- EXERCISE
Write out the records in full, exactly as given, but without the images.
========
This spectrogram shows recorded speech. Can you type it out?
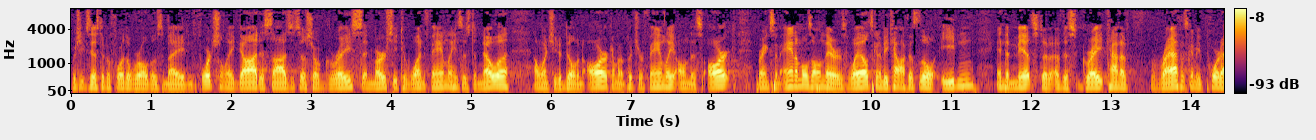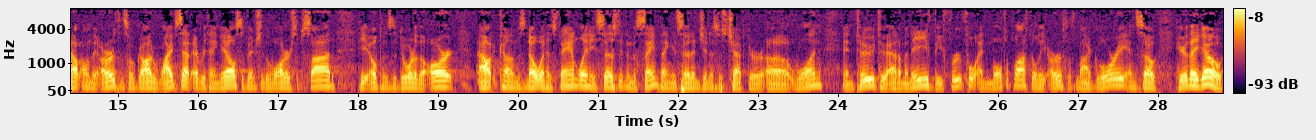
which existed before the world was made. And fortunately, God decides to show grace and mercy to one family. He says to Noah, I want you to build an ark. I'm going to put your family on this ark, bring some animals on there as well. It's going to be kind of like this little Eden in the midst of, of this great kind of wrath that's going to be poured out on the earth. And so God wipes out everything else. Eventually the waters subside. He opens the door to the ark. Out comes Noah and his family, and he says to them the same thing he said in Genesis chapter uh, 1 and 2 to Adam and Eve, be fruitful and multiply, fill the earth with my glory. And so here they go.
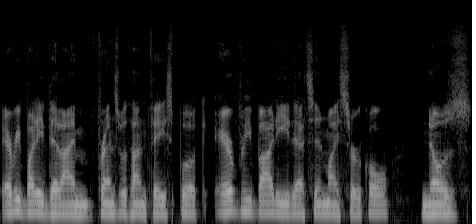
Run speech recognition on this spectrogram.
everybody that I'm friends with on Facebook, everybody that's in my circle knows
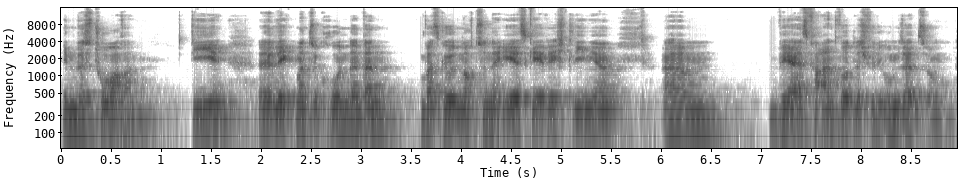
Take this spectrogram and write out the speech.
Investoren. Die äh, legt man zugrunde. Dann, was gehört noch zu einer ESG-Richtlinie? Ähm, wer ist verantwortlich für die Umsetzung?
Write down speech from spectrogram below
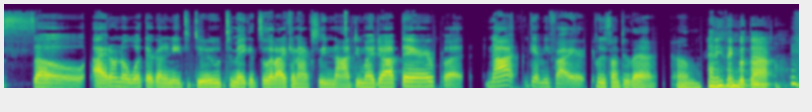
So I don't know what they're going to need to do to make it so that I can actually not do my job there, but not get me fired. Please don't do that. Um, Anything but that.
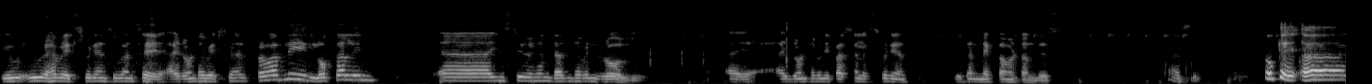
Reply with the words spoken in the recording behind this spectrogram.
you, you have experience, you can say, I don't have experience. Probably local in, uh, institution doesn't have any role. I, I don't have any personal experience. You can make comment on this. I see. Okay, uh,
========
- RESULT BELOW
This spectrogram shows recorded speech. Can you type it out?
which existed before the world was made. And fortunately, God decides to show grace and mercy to one family. He says to Noah, I want you to build an ark. I'm going to put your family on this ark, bring some animals on there as well. It's going to be kind of like this little Eden in the midst of, of this great kind of wrath that's going to be poured out on the earth. And so God wipes out everything else. Eventually the waters subside. He opens the door to the ark. Out comes Noah and his family, and he says to them the same thing he said in Genesis chapter uh, 1 and 2 to Adam and Eve, be fruitful and multiply, fill the earth with my glory. And so here they go.
Run speech recognition on this spectrogram.
everybody that I'm friends with on Facebook, everybody that's in my circle knows
Take this spectrogram and write out the speech.
Investoren. Die äh, legt man zugrunde. Dann, was gehört noch zu einer ESG-Richtlinie? Ähm, wer ist verantwortlich für die Umsetzung?
Write down speech from spectrogram below
So I don't know what they're going to need to do to make it so that I can actually not do my job there, but not get me fired. Please don't do that. Um, Anything but that.
Reply with the words spoken in the recording behind this spectrogram.
you, you have experience, you can say, I don't have experience. Probably local in, uh, institution doesn't have any role. I, I don't have any personal experience. You can make comment on this. I see. Okay, uh,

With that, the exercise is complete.